Village to begin work on Lake Flower Ave. Nov. 4
SARANAC LAKE – The village plans to start replacing stormwater infrastructure on sections of Lake Flower Avenue early next month.
The project is part of an interim plan crafted in June by the village and the state Department of Transportation to upgrade some of the road’s infrastructure while a major overhaul of the busy thoroughfare, part of state Route 86, remains on DOT’s back burner. The move came amid an outcry from residents and business owners along the road who say it’s in deplorable condition and is unsafe for pedestrians and motorists.
Village Manager John Sweeney said Tuesday that he met last week with DOT officials, who are engineering the short-term fix, and received their final design for the stormwater upgrades.
“We have ordered the pipe, and we’re ordering the concrete storm drains and the grates,” he said. “We know what direction we’re going in now based on their survey work. Our goal is November 4th we’ll be starting out there.”
The section of Lake Flower Avenue in front of the Best Western Mountain Lake Inn will be the first to have its stormwater infrastructure replaced, Sweeney said. He said a storm line that collects water from the Crossfield Avenue area has collapsed near the hotel, where water often pools up in the entrance to its parking lot.
“We’re putting new (stormwater lines) in new locations, we’re rehabbing some, but it’s basically all new pipe,” he said.

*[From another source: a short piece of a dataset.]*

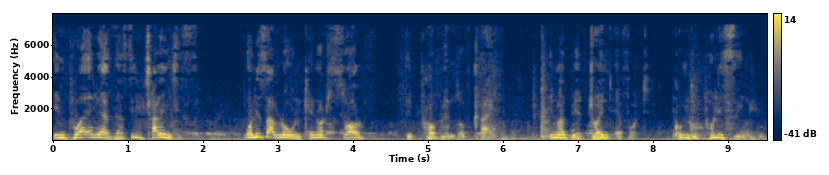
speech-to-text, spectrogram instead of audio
in poor areas, are still challenges. Police alone cannot solve the problems of crime. It must be a joint effort. Community policing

Once the work in that area is complete, and depending on the weather, Sweeney said the village will begin work on the stormwater infrastructure along Lake Flower Avenue from Fogarty’s Lake Flower Marina south toward Merrill Street, another area where rain water pools up in and along the road.
The temporary fix also involves replacement of some sections of sidewalk along Lake Flower Avenue, but Sweeney said that work won’t happen until the spring.
“DOT is hoping to put their bid out, I think they said February,” he said. “They’re looking for an early spring construction. We’re trying to make sure they have sections they can go after.”
After the stormwater drainage and sidewalk work is done, Sweeney said DOT plans to repave the road in September or October of 2014. He said the village’s share of the cost for the temporary fix will be about $40,000.
During the June meeting, DOT officials admitted that some of the new sidewalks and drainage put in as part of this interim solution could ultimately be ripped out when the state gets around to rebuilding the road. A major rebuild of a 1.1-mile stretch of the road has been talked about for at least 15 years, but it hasn’t moved past the preliminary design stage and continues to be pushed back by DOT. The estimated $9.1 million project is not on the state’s calendar for construction until the fall of 2020.
Contact Chris Knight at 891-2600 ext. 24 or email@example.com.